Carbon Assets for Soil Health – rewarding farmers providing a public good
Optimising soil carbon or soil organic carbon levels has the potential to fix carbon in conjunction with improving key soil properties such as water-holding capacity, infiltration, soil structure and availability of nutrients for crops.
We want to see farmers rewarded for the ‘public good’ that great soil management can deliver, and we want to share the breakthroughs you are making in rapidly improving soils with your peers.
Carbon Assets for Soil Health
To support this, we have launched the (CASH) Carbon Assets for Soil Health Project, which aims to provide evidence that the techniques used by organic and regenerative farmers can sequester carbon and secure it long term. This is essential if we are to persuade policy makers and developing carbon markets that soil may be as important as trees in helping to reverse climate change.
- A better understanding of the techniques which are increasing soil carbon sequestration
- A clear understanding of the capacity of different soil to sequester carbon in the UK
- An understanding of the opportunities available for farmers from public funding and regulatory standards to maximise carbon sequestration through improved soil management
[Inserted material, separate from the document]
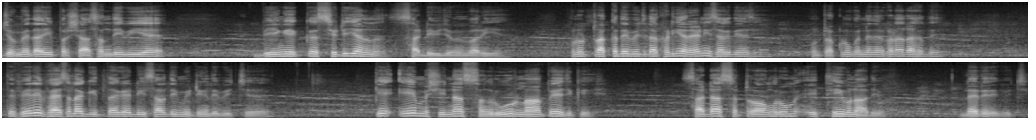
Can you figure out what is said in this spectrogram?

- The difference between farming systems and practices in their ability to improve soil quality and carbon
The farming sector is unique in it’s potential to lock up atmospheric carbon in its soils
Farmers that create healthy soils improving soil resilience and yields are also providing a public ‘good’ of sequestering carbon, mitigating the impacts of climate change.
Our Chief Executive, Helen Browning says, ‘soil carbon is one of the biggest opportunities land managers have to mitigate climate change, and we would like them to be paid for it’.
The Royal Society agrees that farming has an important role.
In their review of Greenhouse Gas Recovery options for the UK report, they state “with soil carbon sequestration & afforestation farming has the potential to remove 1-10 Gt CO2 per annum”.
However, little is known about the state of play regarding on-farm soil carbon across the UK as there is no requirement for farmers to test and no agreed testing methodology.
Supporting UK farmers providing a public good
With increasing interest from the government and private organisations in zero-carbon targets and payment for public goods, this represents a real opportunity for farmers to engage with their soil carbon for both ecological and financial benefit.
The project is anticipated to run over three years. Phase one (Aug 2020- July 2021) will primarily involve collecting and generating data on soil organic carbon from farms across the UK.
To find out more, get in touch with us at email@example.com.